PROBLEM TO SOLVE
The answer must be a word-for-word copy of the records below, with every picture left out.

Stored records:
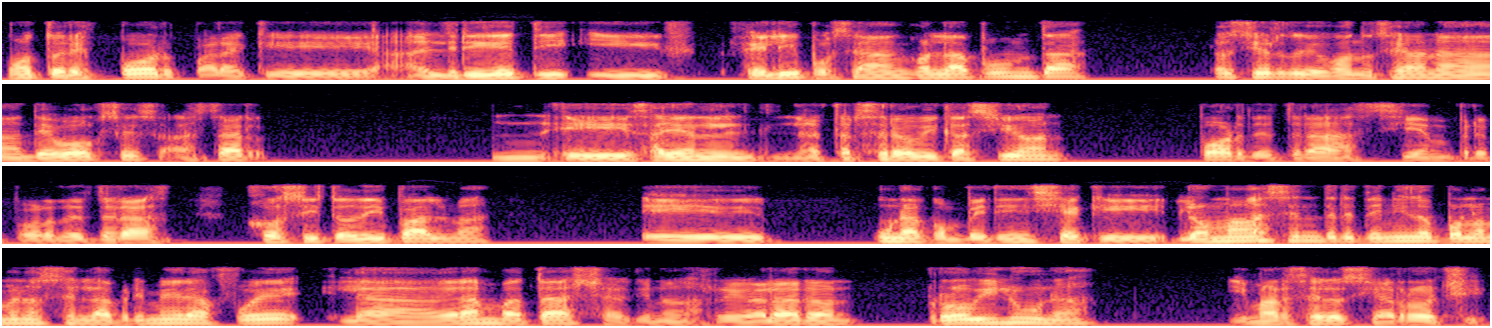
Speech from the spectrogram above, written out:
Motorsport, para que Aldriguetti y Felipe se hagan con la punta, lo cierto es que cuando se van a de boxes a estar, eh, salían en la tercera ubicación, por detrás, siempre por detrás, Josito Di Palma, eh, una competencia que lo más entretenido, por lo menos en la primera, fue la gran batalla que nos regalaron Roby Luna y Marcelo Ciarrochi.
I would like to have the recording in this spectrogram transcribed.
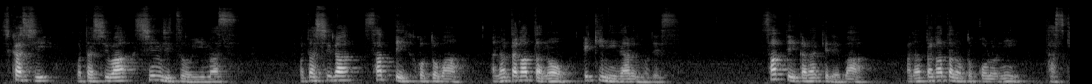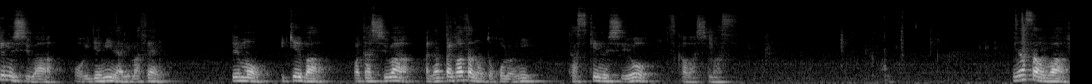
しかし私は真実を言います。私が去っていくことはあなた方の益になるのです。去っていかなければあなた方のところに助け主はおいでになりません。でも行けば私はあなた方のところに助け主を使わします。皆さんは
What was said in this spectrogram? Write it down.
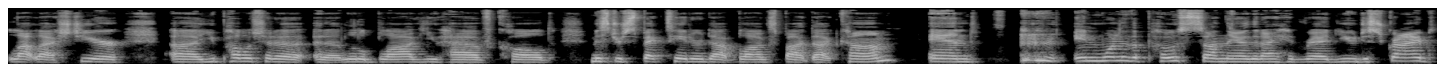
lot last year. Uh, you publish at a, at a little blog you have called MrSpectator.blogspot.com. And in one of the posts on there that I had read, you described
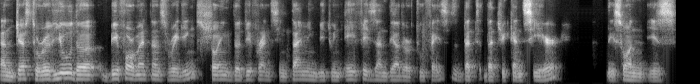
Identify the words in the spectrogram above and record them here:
And just to review the before maintenance readings, showing the difference in timing between A phase and the other two phases that, that you can see here. This one is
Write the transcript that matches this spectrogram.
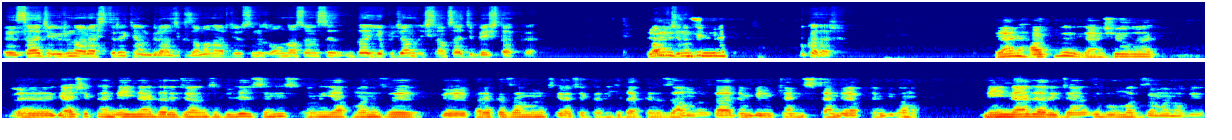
e, sadece ürünü araştırırken birazcık zaman harcıyorsunuz. Ondan sonrasında yapacağınız işlem sadece 5 dakika. Yani Avucunun bir kadar. Yani haklı. Yani şey olarak e, gerçekten neyi nerede arayacağınızı bilirseniz onu yapmanız ve e, para kazanmanız gerçekten iki dakikanızı almaz. Daha demin benim kendi sistemde yaptığım gibi ama neyi nerede arayacağınızı bulmak zaman alıyor.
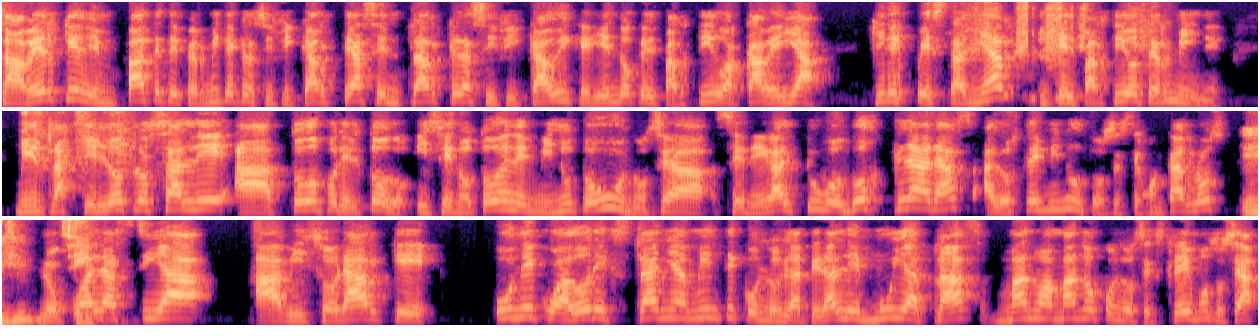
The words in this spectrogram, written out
saber que el empate te permite clasificar te hace entrar clasificado y queriendo que el partido acabe ya. Quieres pestañear y que el partido termine. Mientras que el otro sale a todo por el todo. Y se notó desde el minuto uno, o sea, Senegal tuvo dos claras a los tres minutos, este Juan Carlos, lo cual hacía avisorar que un Ecuador extrañamente con los laterales muy atrás, mano a mano con los extremos, o sea,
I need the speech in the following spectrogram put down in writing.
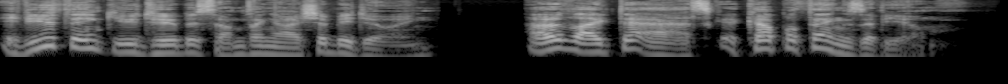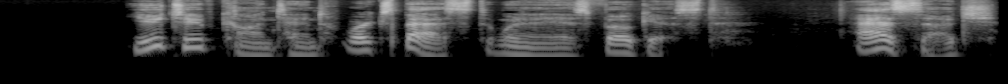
if you think YouTube is something I should be doing, I would like to ask a couple things of you. YouTube content works best when it is focused. As such,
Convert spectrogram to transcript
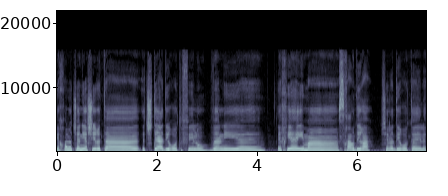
יכול להיות שאני אשאיר את, ה... את שתי הדירות אפילו, ואני uh, אחיה עם השכר דירה של הדירות האלה.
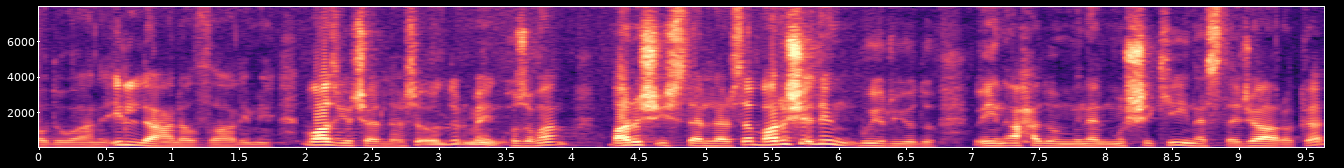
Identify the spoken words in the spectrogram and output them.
عُدُوَانَ اِلَّا عَلَى الظَّالِمِ Vazgeçerlerse öldürmeyin. O zaman barış isterlerse barış edin buyuruyordu. Ve in ahadun minel müşrikin estecaraka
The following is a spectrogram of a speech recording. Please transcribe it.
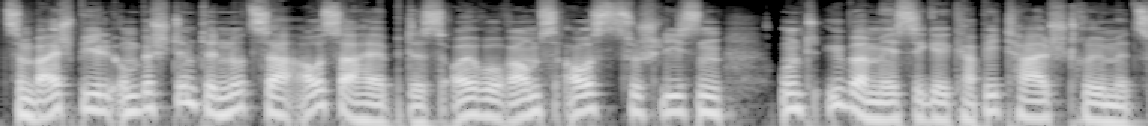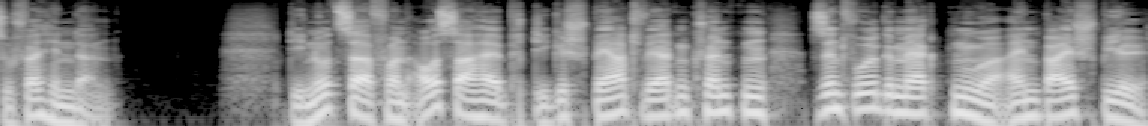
zum Beispiel um bestimmte Nutzer außerhalb des Euroraums auszuschließen und übermäßige Kapitalströme zu verhindern. Die Nutzer von außerhalb, die gesperrt werden könnten, sind wohlgemerkt nur ein Beispiel.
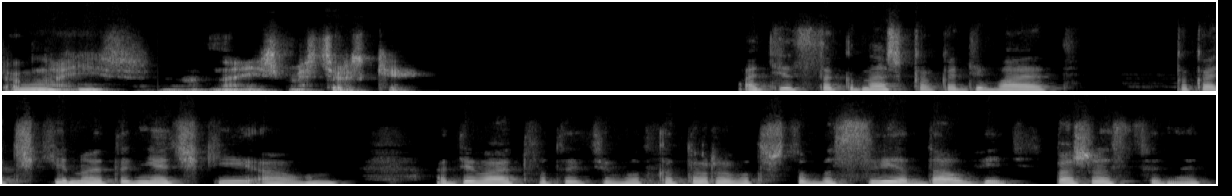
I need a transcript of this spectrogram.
одна Мгм. из, одна из мастерских. Отец так, знаешь, как одевает, как очки, но это не очки, а он одевает вот эти вот, которые вот, чтобы свет, да, увидеть, божественный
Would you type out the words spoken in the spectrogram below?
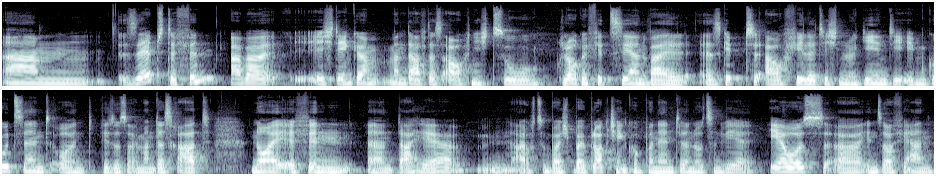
ähm, selbst erfinden, aber ich denke, man darf das auch nicht zu glorifizieren, weil es gibt auch viele Technologien, die eben gut sind und wieso soll man das Rad neu erfinden? Äh, daher äh, auch zum Beispiel bei Blockchain-Komponente nutzen wir EOS. Äh, insofern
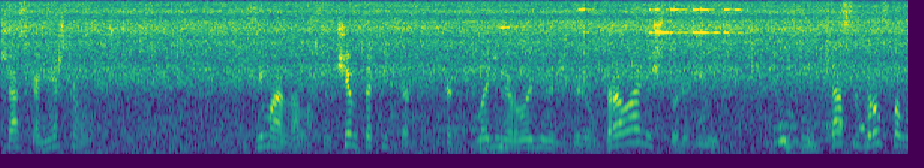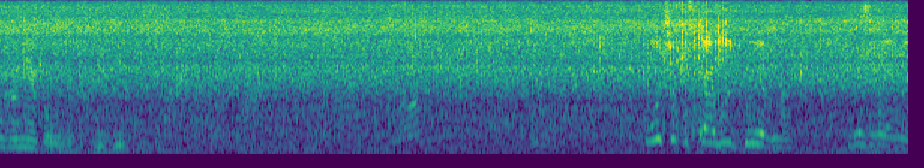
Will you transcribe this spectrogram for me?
Сейчас, конечно, зима на носу. Чем топить-то? Как Владимир Владимирович говорил, дровами что ли будет? Сейчас и дров-то уже нету у них. Лучше пускай будет мирно, без войны.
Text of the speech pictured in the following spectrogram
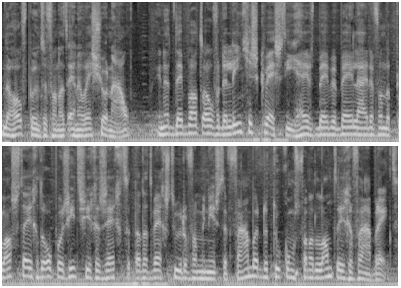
de hoofdpunten van het NOS-journaal. In het debat over de lintjeskwestie heeft BBB-leider Van der Plas tegen de oppositie gezegd... dat het wegsturen van minister Faber de toekomst van het land in gevaar brengt.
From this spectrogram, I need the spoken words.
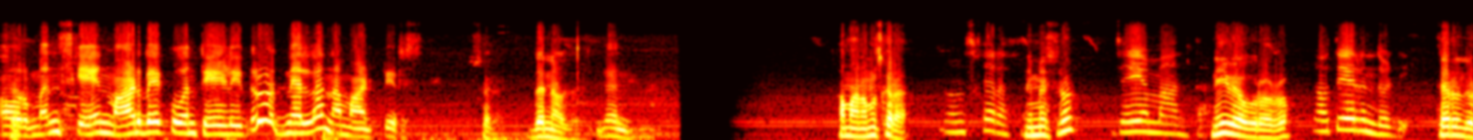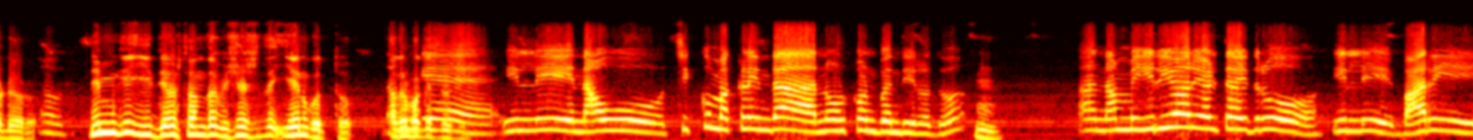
ಅವ್ರ ಮನಸ್ಸಿಗೆ ಏನ್ ಮಾಡ್ಬೇಕು ಅಂತ ಹೇಳಿದ್ರು ಅದನ್ನೆಲ್ಲ ನಾ ಮಾಡಿ ತೀರಿಸ್ತೀನಿ. ಸರಿ ಧನ್ಯವಾದ. ಧನ್ಯವಾದ ಅಮ್ಮ ನಮಸ್ಕಾರ. ನಮಸ್ಕಾರ ನಿಮ್ಮ ಹೆಸರು? ಜಯಮ್ಮ ಅಂತ. ನೀವೇ ಊರವರು? ನಾವು ತೇರಂದೊಡ್ಡಿ. ತೇರಂದೊಡ್ಡಿಯವರು ನಿಮ್ಗೆ ಈ ದೇವಸ್ಥಾನದ ವಿಶೇಷತೆ ಏನು ಗೊತ್ತು? ಅದ್ರ ಬಗ್ಗೆ ನಮ್ಗೆ ಇಲ್ಲಿ ನಾವು ಚಿಕ್ಕ ಮಕ್ಕಳಿಂದ ನೋಡ್ಕೊಂಡು ಬಂದಿರೋದು. ಆ, ನಮ್ಮ ಹಿರಿಯೋರು ಹೇಳ್ತಾ ಇದ್ರು ಇಲ್ಲಿ ಬಾರಿ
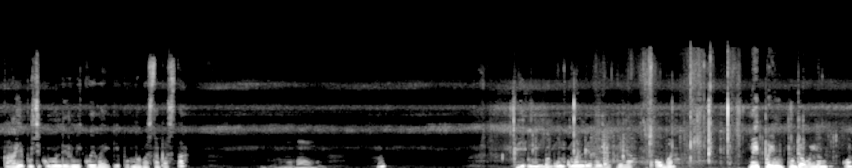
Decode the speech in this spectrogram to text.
Kahit po si Commander Mikoy ba, di po mabasta-basta. Hmm? Kaya ni bagong commander na daw nila, sa kauban. May print po daw ilang kon.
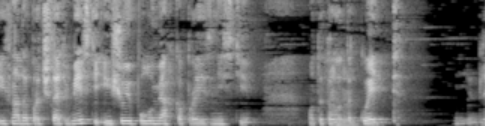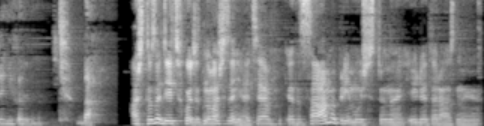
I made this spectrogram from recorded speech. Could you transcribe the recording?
их надо прочитать вместе и еще и полумягко произнести. Вот это угу. вот «куэйт». Для них это... Да. А что за дети входят на ваши занятия? Это самые преимущественно или это разные?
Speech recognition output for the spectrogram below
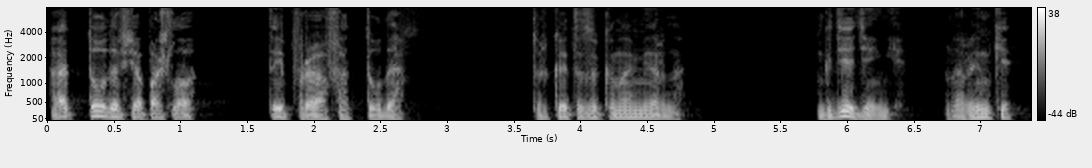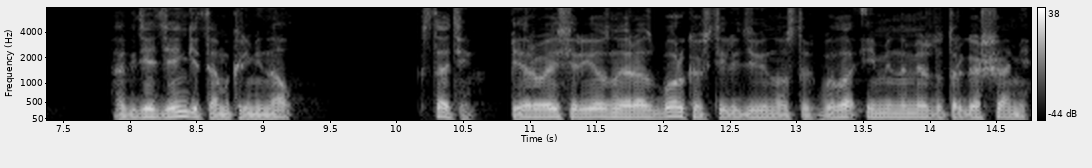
Оттуда все пошло. Ты прав, оттуда. Только это закономерно. Где деньги? На рынке. А где деньги, там и криминал. Кстати, Первая серьезная разборка в стиле 90-х была именно между торгашами.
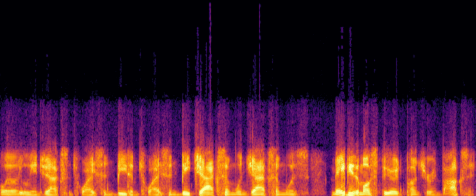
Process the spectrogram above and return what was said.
Julian Jackson twice and beat him twice, and beat Jackson when Jackson was maybe the most feared puncher in boxing.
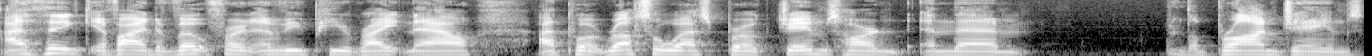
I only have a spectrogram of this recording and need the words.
I think if I had to vote for an MVP right now, I put Russell Westbrook, James Harden, and then LeBron James.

SOLUTION FOR THIS TASK
Speech from the spectrogram above, written out:
Motorsport, para que Aldriguetti y Felipe se hagan con la punta, lo cierto es que cuando se van a de boxes a estar, eh, salían en la tercera ubicación, por detrás, siempre por detrás, Josito Di Palma, eh, una competencia que lo más entretenido, por lo menos en la primera, fue la gran batalla que nos regalaron Roby Luna y Marcelo Ciarrochi.
I would like to have the recording in this spectrogram transcribed.
しかし私は真実を言います。私が去っていくことはあなた方の益になるのです。去っていかなければあなた方のところに助け主はおいでになりません。でも行けば私はあなた方のところに助け主を使わします。皆さんは
What was said in this spectrogram? Write it down.
lot last year. Uh, you publish at a, at a little blog you have called MrSpectator.blogspot.com. And in one of the posts on there that I had read, you described
Identify the words in the spectrogram above and record them here:
And just to review the before maintenance readings, showing the difference in timing between A phase and the other two phases that, that you can see here. This one is
Write the transcript that matches this spectrogram.
e, sadece ürünü araştırırken birazcık zaman harcıyorsunuz. Ondan sonrasında yapacağınız işlem sadece 5 dakika. Yani Avucunun bir kadar. Yani haklı. Yani şey olarak e, gerçekten neyi nerede arayacağınızı bilirseniz onu yapmanız ve e, para kazanmanız gerçekten iki dakikanızı almaz. Daha demin benim kendi sistemde yaptığım gibi ama neyi nerede arayacağınızı bulmak zaman alıyor.
The words in this spectrogram, written out
saber que el empate te permite clasificar te hace entrar clasificado y queriendo que el partido acabe ya. Quieres pestañear y que el partido termine. Mientras que el otro sale a todo por el todo. Y se notó desde el minuto uno, o sea, Senegal tuvo dos claras a los tres minutos, este Juan Carlos, lo cual hacía avisorar que un Ecuador extrañamente con los laterales muy atrás, mano a mano con los extremos, o sea,
I need the speech in the following spectrogram put down in writing.
if you think YouTube is something I should be doing, I would like to ask a couple things of you. YouTube content works best when it is focused. As such,
Convert spectrogram to transcript
יכול להיות שאני אשאיר את, ה... את שתי הדירות אפילו, ואני uh, אחיה עם השכר דירה של הדירות האלה.
Identify the spoken words in the spectrogram and output them.
عُدُوَانَ اِلَّا عَلَى الظَّالِمِ Vazgeçerlerse öldürmeyin. O zaman barış isterlerse barış edin buyuruyordu. Ve in ahadun minel müşrikin estecaraka
The following is a spectrogram of a speech recording. Please transcribe it.
zum Beispiel um bestimmte Nutzer außerhalb des Euroraums auszuschließen und übermäßige Kapitalströme zu verhindern. Die Nutzer von außerhalb, die gesperrt werden könnten, sind wohlgemerkt nur ein Beispiel.
I need a transcript of this spectrogram.
одна Мгм. из, одна из мастерских. Отец так, знаешь, как одевает, как очки, но это не очки, а он одевает вот эти вот, которые вот, чтобы свет, да, увидеть, божественный
Would you type out the words spoken in the spectrogram below?
ähm, selbst erfinden, aber ich denke, man darf das auch nicht zu glorifizieren, weil es gibt auch viele Technologien, die eben gut sind und wieso soll man das Rad neu erfinden? Äh, daher äh, auch zum Beispiel bei Blockchain-Komponente nutzen wir EOS. Äh, insofern
Will you transcribe this spectrogram for me?
Сейчас, конечно, зима на носу. Чем топить-то? Как Владимир Владимирович говорил, дровами что ли будет? Сейчас и дров-то уже нету у них. Лучше пускай будет мирно, без войны.
Text of the speech pictured in the following spectrogram
de hoofdpunten van het NOS-journaal. In het debat over de lintjeskwestie heeft BBB-leider Van der Plas tegen de oppositie gezegd... dat het wegsturen van minister Faber de toekomst van het land in gevaar brengt.
From this spectrogram, I need the spoken words.
ಅವ್ರ ಮನಸ್ಸಿಗೆ ಏನ್ ಮಾಡ್ಬೇಕು ಅಂತ ಹೇಳಿದ್ರು ಅದನ್ನೆಲ್ಲ ನಾ ಮಾಡಿ ತೀರಿಸ್ತೀನಿ. ಸರಿ ಧನ್ಯವಾದ. ಧನ್ಯವಾದ ಅಮ್ಮ ನಮಸ್ಕಾರ. ನಮಸ್ಕಾರ ನಿಮ್ಮ ಹೆಸರು? ಜಯಮ್ಮ ಅಂತ. ನೀವೇ ಊರವರು? ನಾವು ತೇರಂದೊಡ್ಡಿ. ತೇರಂದೊಡ್ಡಿಯವರು ನಿಮ್ಗೆ ಈ ದೇವಸ್ಥಾನದ ವಿಶೇಷತೆ ಏನು ಗೊತ್ತು? ಅದ್ರ ಬಗ್ಗೆ ನಮ್ಗೆ ಇಲ್ಲಿ ನಾವು ಚಿಕ್ಕ ಮಕ್ಕಳಿಂದ ನೋಡ್ಕೊಂಡು ಬಂದಿರೋದು. ಆ, ನಮ್ಮ ಹಿರಿಯೋರು ಹೇಳ್ತಾ ಇದ್ರು ಇಲ್ಲಿ ಬಾರಿ
Decode the speech in this spectrogram to text.
Kahit po si Commander Mikoy ba, di po mabasta-basta. Hmm? Kaya ni bagong commander na daw nila, sa kauban. May print po daw ilang kon.
I made this spectrogram from recorded speech. Could you transcribe the recording?
их надо прочитать вместе и еще и полумягко произнести. Вот это угу. вот «куэйт». Для них это... Да. А что за дети входят на ваши занятия? Это самые преимущественно или это разные?
Speech recognition output for the spectrogram below
Оттуда все пошло. Ты прав, оттуда. Только это закономерно. Где деньги? На рынке. А где деньги, там и криминал. Кстати, Первая серьезная разборка в стиле 90-х была именно между торгашами.
Process the spectrogram above and return what was said.
Julian Jackson twice and beat him twice, and beat Jackson when Jackson was maybe the most feared puncher in boxing.
I only have a spectrogram of this recording and need the words.
I think if I had to vote for an MVP right now, I put Russell Westbrook, James Harden, and then LeBron James.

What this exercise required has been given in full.